Most of the time you spend with your partner is probably going to involve some form of communication. Whether you're trying to get your joint schedule for the week solidified, or you're having intense conversations about things going on in your relationship — how you and your partner talk to each other can make a big difference in the way your partnership plays out in the long run. That's why knowing how to spot the red flags your partner talks to you in an unhealthy way is crucial.
Having differing communication styles is part of what makes talking with different people so interesting. Since opposites often attract, it's likely that you could end up dating someone who doesn't have the same communication style as you do. But there is a difference between a partner whose communication style clashes with yours, and a partner who disregards your feelings and verbally lashes out at you on the regular. Depending on the nature of your relationship, it may be possible to have a conversation with your partner about why the way they talk to you is so unacceptable. But it's important to tread carefully when broaching the subject, especially if they’ve ever been abusive in any way. If that’s the case, remember you are not alone, and there are resources you can turn to for help.
However, if you believe the relationship is salvageable and you want to have a conversation with your partner, prepare your talking points in advance. “Try not to accuse or blame your partner, as that will only confound your efforts to establish a healthy flow of communication," NYC relationship expert and love coach Susan Winter tells Elite Daily. "Rather, seek to inform them of how their style of communication is affecting you."
Below, four red flags your partner talks to you in an unhealthy way, and how to address it with them.
There's no such thing as perfection when it comes to relationships. We all make mistakes and have our own unique set of weaknesses we're working through. If communication is something that could be improved in your relationship, then calmly letting your partner know how you feel is a great way to start. Once you've alerted them to the communication issue, Winter also suggests giving your partner a brief example of an alternative way they could have gotten their message across that would work better for you.

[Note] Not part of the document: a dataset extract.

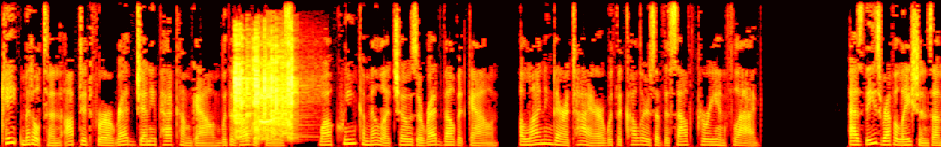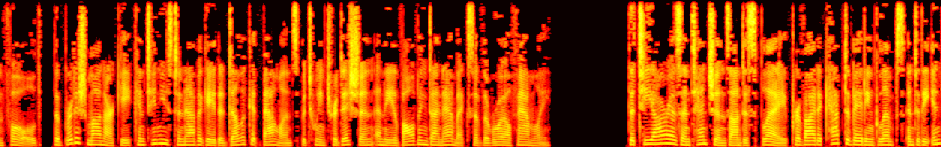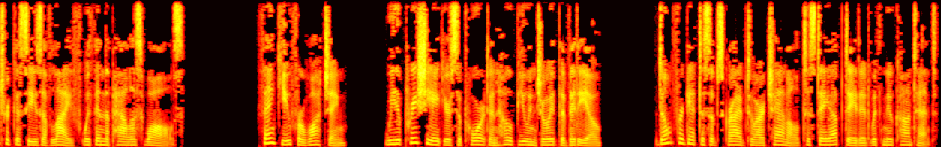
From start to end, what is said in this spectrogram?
Kate Middleton opted for a red Jenny Packham gown with a velvet base, while Queen Camilla chose a red velvet gown, aligning their attire with the colors of the South Korean flag. As these revelations unfold, the British monarchy continues to navigate a delicate balance between tradition and the evolving dynamics of the royal family. The tiaras and tensions on display provide a captivating glimpse into the intricacies of life within the palace walls. Thank you for watching. We appreciate your support and hope you enjoyed the video. Don't forget to subscribe to our channel to stay updated with new content.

Everyone deserves to be spoken to in a respectful manner. If you feel like your partner isn't doing that, or won't even talk to you about the possibility of changing, remember that you deserve the very best. Communication is vital to the health of a relationship, so it might be a good idea to make that a relationship priority.

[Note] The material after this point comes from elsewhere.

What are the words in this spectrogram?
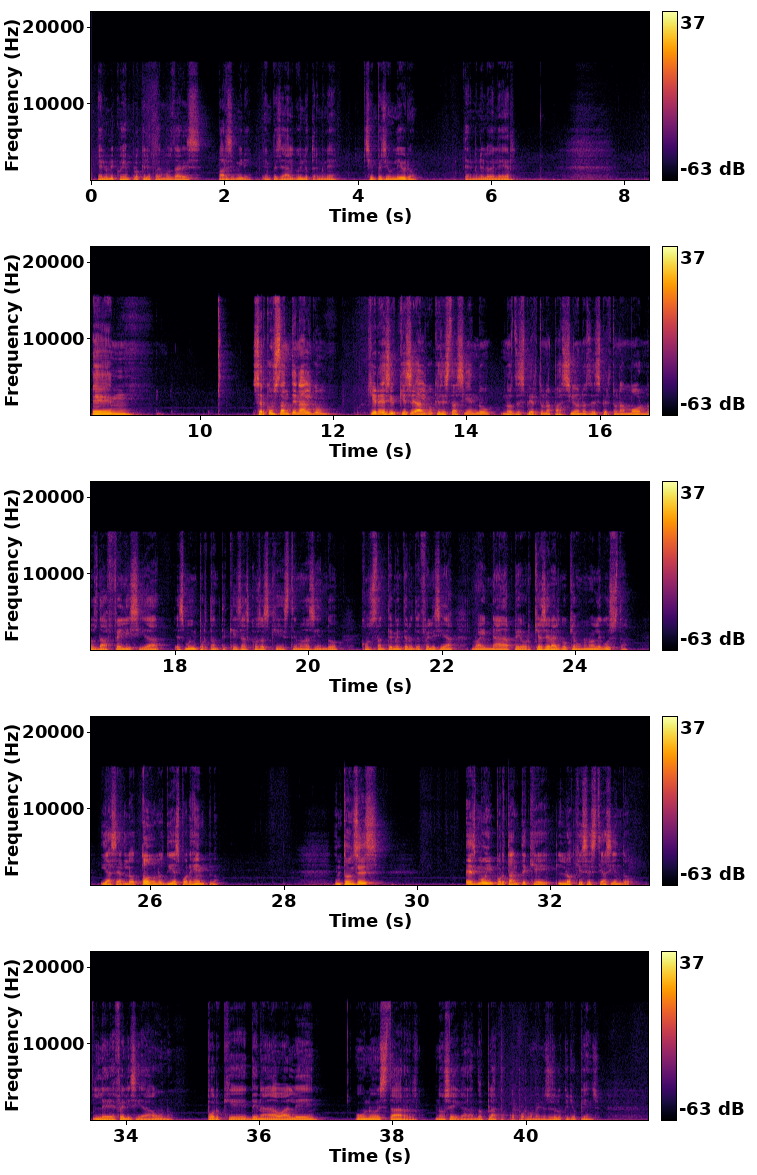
El único ejemplo que le podemos dar es, parce, mire, empecé algo y lo terminé. Si empecé un libro, termínelo de leer. Em, ser constante en algo quiere decir que ese algo que se está haciendo nos despierta una pasión, nos despierta un amor, nos da felicidad. Es muy importante que esas cosas que estemos haciendo constantemente nos dé felicidad. No hay nada peor que hacer algo que a uno no le gusta y hacerlo todos los días, por ejemplo. Entonces, es muy importante que lo que se esté haciendo le dé felicidad a uno, porque de nada vale uno estar, no sé, ganando plata, o por lo menos eso es lo que yo pienso.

If you or someone you know is experiencing domestic abuse, you can call the National Domestic Violence Hotline at 1-800-799-SAFE (7233) or visit thehotline.org. You can also text "loveis" to 866-331-9474, or call LoveisRespect at 1-866-331-9474.